It's difficult to imagine how letting gay partners enjoy these rights causes real harm to any other member of society. Those other members still retain their rights. However, gay marriage - or triangular marriage, or polygamy - does represent a direct threat to the religious and cultural beliefs that tend to dominate our society. But we have to ask whether it is these specific beliefs or a tolerance for others' beliefs that underpins our free nation. [emphasis added]
Other papers are taking a stand as well.
Rich Glennie, editor of the McLeod County Chronicle, opposes putting same-sex marriage on the same footing as hetero marriage. He also opposes the amendment, he writes in Use constitutional amendment process only when necessary:
The Minnesota Legislature is playing a dangerous game with proposals for state constitutional amendments on the ballot in 2012. If Minnesotans are not careful we will be running down the same road with California and its endless supply of propositions and state plebiscites. With all these votes, who needs representative government? Let us become a pure democracy, put everything to the popular vote and then see what happens.
The Minnesota Constitution should not be used for political games. It should be amended only for compelling reasons that benefit the entire state, not just to further one party's political agenda...
. . .First of all, we happen to agree with the Republicans' intent. Gay marriage should not be on equal status with traditional marriage. We can live with statutes for same-sex arrangements to protect their legal rights, but we do not support stepping over that line.
We already have a same-sex marriage ban on the books.
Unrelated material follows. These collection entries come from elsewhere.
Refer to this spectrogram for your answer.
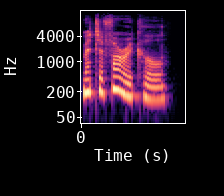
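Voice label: "metaphorical", English, British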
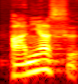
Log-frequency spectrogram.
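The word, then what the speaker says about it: بانياس: 그래서 이름이 판 파니아스 파니아스라고 부르고 오늘날에는 바니아스 아랍어로 바니아스라고 왜냐면 아랍 사람들이 피발음을 못 하거든요.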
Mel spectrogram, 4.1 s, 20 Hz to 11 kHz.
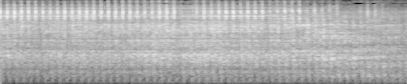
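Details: Bajaj Pulsar NS160 motorcycle running: fast, even tapping about three per second over the single-cylinder engine, a sharp metallic tick; engine ticking noise, source unknown.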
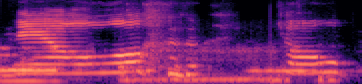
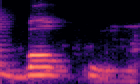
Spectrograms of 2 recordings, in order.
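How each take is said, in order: First: It is read as spelled: 'beo-cowok'. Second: It is said smoothly as 'bo-koo'. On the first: The speaker calls it wrong. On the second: The speaker calls it right. "tapi bacanya"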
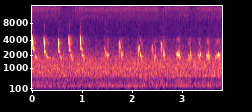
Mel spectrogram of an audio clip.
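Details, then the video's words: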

Republicans argue that "activist judges" have overturned state statutes on same-sex marriages in other states, and only a state constitutional amendment can stop such rulings. ...So instead of zeroing in on "bedroom issues" and photo IDs, legislators need to get at the real problem - the budget shortfall.
You are running out of time.
Add the objections to the New Prohibitionism by the New Ulm Journal, the Austin Herald's annoyance at the distraction from the budget with the marriage inequality amendment, the Albert Lea Tribune's indignation at the Red Herring amendment, and we're seeing real frustration, if not outright objections, to the distracting and costly, job-killing politics of this legislation.
Photo: So what if it's Adam and Steve buying those engraved invitations and that cake?